|International Classification||C10M169/00, C10M125/00|
|Cooperative Classification||C10M2207/1265, C10M2207/122, C10M2207/125, C10M2201/08, C10N2210/00, C10M2201/06, C10M2201/00, C10M125/00, C10M2207/206, C10M2203/00, C10M2201/081, C10M2203/1065, C10M2203/1085, C10M2201/18, C10M2203/1045, C10M2207/166, C10M2201/066, C10M2203/1025, C10M2201/065, C10M2207/129, C10M2207/121, C10M2201/084, C10N2210/02, C10N2240/02, C10N2210/03, C10M2203/1006, C10M2207/1225, C10M2207/246, C10N2210/01, C10M169/00, C10M2201/082, C10M2207/186|

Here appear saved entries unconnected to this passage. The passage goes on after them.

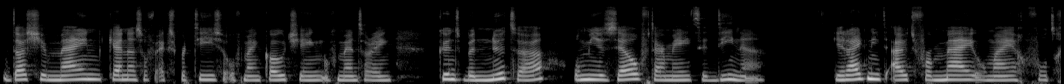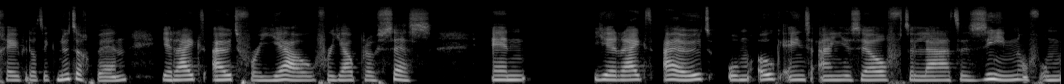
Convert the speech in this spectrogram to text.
dat je mijn kennis of expertise of mijn coaching of mentoring kunt benutten om jezelf daarmee te dienen. Je reikt niet uit voor mij om mij een gevoel te geven dat ik nuttig ben. Je reikt uit voor jou, voor jouw proces. En je reikt uit om ook eens aan jezelf te laten zien of om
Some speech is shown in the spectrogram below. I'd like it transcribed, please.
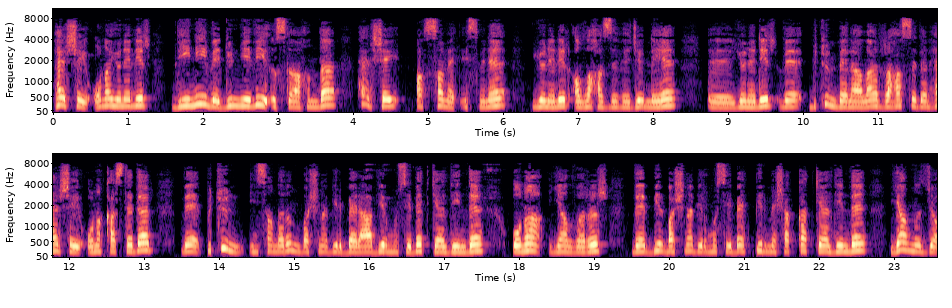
Her şey ona yönelir. Dini ve dünyevi ıslahında her şey As-Samet ismine yönelir. Allah Azze ve Celle'ye e, yönelir ve bütün belalar, rahatsız eden her şey ona kasteder ve bütün insanların başına bir bela, bir musibet geldiğinde ona yalvarır ve bir başına bir musibet, bir meşakkat geldiğinde yalnızca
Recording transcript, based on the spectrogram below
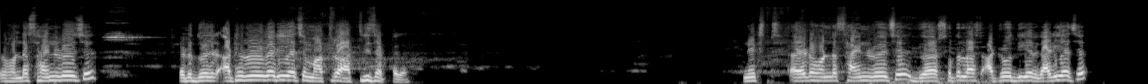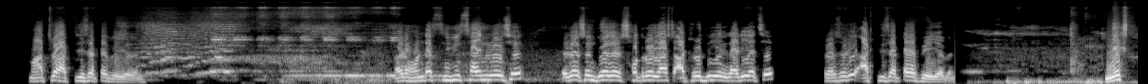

|European Classification||C10M169/00, C10M125/00|
|Dec 20, 1994||REMI||Maintenance fee reminder mailed|
|May 14, 1995||LAPS||Lapse for failure to pay maintenance fees|
|Jul 25, 1995||FP||Expired due to failure to pay maintenance fee|
Effective date: 19950517